Retrieve all lines below that have the string "state".

-- Opening Marker --

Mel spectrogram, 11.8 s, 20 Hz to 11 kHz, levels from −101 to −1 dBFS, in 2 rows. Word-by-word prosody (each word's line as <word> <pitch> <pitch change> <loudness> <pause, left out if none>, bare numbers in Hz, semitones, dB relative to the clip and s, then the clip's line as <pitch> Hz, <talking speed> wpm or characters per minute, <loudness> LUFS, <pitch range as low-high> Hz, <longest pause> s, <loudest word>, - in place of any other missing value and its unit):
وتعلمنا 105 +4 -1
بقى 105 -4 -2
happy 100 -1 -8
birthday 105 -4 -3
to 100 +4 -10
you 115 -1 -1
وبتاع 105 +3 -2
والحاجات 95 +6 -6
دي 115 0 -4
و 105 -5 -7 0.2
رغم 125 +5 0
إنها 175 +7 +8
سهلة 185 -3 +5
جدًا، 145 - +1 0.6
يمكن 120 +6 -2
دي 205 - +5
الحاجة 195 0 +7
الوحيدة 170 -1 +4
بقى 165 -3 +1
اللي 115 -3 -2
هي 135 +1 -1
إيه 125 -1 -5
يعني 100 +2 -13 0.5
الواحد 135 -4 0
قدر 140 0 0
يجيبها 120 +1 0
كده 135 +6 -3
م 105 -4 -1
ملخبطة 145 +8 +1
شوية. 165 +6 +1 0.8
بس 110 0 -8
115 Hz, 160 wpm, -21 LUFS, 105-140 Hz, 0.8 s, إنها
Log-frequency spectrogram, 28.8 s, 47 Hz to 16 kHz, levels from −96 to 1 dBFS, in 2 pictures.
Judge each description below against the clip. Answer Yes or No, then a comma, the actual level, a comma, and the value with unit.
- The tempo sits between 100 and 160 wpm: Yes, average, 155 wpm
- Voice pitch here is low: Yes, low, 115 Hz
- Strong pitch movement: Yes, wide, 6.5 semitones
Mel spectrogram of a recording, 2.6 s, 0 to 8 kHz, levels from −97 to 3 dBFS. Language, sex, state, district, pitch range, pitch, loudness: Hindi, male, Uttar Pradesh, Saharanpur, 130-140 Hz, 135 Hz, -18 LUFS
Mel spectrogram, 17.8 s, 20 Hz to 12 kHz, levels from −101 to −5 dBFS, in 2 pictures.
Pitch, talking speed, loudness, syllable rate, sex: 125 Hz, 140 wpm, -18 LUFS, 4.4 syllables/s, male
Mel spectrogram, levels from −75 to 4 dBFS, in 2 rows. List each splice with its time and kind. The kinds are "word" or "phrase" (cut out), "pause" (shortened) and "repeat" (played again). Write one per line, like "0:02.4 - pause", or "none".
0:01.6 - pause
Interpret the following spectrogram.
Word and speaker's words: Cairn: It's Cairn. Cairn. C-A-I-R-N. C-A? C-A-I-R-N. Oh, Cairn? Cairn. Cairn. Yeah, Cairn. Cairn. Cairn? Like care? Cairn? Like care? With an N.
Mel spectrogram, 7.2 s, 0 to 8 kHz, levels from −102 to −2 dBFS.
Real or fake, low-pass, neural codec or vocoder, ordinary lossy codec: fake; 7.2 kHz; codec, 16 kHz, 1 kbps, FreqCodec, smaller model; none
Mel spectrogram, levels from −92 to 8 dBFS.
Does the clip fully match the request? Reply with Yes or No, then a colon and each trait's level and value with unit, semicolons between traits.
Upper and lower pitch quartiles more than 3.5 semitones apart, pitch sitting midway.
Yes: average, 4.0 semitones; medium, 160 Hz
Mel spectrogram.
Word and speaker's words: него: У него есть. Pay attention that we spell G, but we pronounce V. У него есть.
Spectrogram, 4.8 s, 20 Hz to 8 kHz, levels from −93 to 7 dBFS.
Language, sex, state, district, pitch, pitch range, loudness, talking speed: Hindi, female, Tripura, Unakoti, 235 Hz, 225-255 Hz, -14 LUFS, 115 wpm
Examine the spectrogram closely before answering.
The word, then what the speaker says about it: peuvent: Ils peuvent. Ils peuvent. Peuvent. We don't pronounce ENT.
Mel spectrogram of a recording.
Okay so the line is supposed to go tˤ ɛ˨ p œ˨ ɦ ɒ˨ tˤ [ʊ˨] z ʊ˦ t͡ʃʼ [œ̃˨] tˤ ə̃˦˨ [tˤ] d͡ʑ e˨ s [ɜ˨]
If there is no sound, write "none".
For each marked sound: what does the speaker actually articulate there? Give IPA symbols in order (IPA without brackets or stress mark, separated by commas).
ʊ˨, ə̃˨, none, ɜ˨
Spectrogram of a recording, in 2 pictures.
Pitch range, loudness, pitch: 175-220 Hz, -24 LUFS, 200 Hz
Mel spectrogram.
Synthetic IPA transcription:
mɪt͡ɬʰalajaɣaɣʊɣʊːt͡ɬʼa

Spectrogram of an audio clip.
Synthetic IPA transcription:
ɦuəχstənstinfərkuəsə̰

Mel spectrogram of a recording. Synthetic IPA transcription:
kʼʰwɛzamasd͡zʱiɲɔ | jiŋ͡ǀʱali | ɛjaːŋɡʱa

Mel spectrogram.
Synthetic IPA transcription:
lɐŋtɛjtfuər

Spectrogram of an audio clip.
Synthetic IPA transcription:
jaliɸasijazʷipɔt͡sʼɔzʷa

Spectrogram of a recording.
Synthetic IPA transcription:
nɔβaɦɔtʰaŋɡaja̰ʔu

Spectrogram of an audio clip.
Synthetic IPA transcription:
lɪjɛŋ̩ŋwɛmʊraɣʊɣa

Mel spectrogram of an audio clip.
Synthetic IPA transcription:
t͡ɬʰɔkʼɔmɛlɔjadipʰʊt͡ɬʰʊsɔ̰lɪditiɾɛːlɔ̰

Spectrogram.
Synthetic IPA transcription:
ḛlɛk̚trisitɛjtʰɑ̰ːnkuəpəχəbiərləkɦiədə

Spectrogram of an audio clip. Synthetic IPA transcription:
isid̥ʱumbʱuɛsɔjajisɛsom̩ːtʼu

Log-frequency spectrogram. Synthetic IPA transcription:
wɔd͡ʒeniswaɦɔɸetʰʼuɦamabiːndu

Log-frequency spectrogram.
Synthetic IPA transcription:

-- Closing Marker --

* Answer for the task
Mel spectrogram of a recording, 2.6 s, 0 to 8 kHz, levels from −97 to 3 dBFS. Language, sex, state, district, pitch range, pitch, loudness: Hindi, male, Uttar Pradesh, Saharanpur, 130-140 Hz, 135 Hz, -18 LUFS
Language, sex, state, district, pitch, pitch range, loudness, talking speed: Hindi, female, Tripura, Unakoti, 235 Hz, 225-255 Hz, -14 LUFS, 115 wpm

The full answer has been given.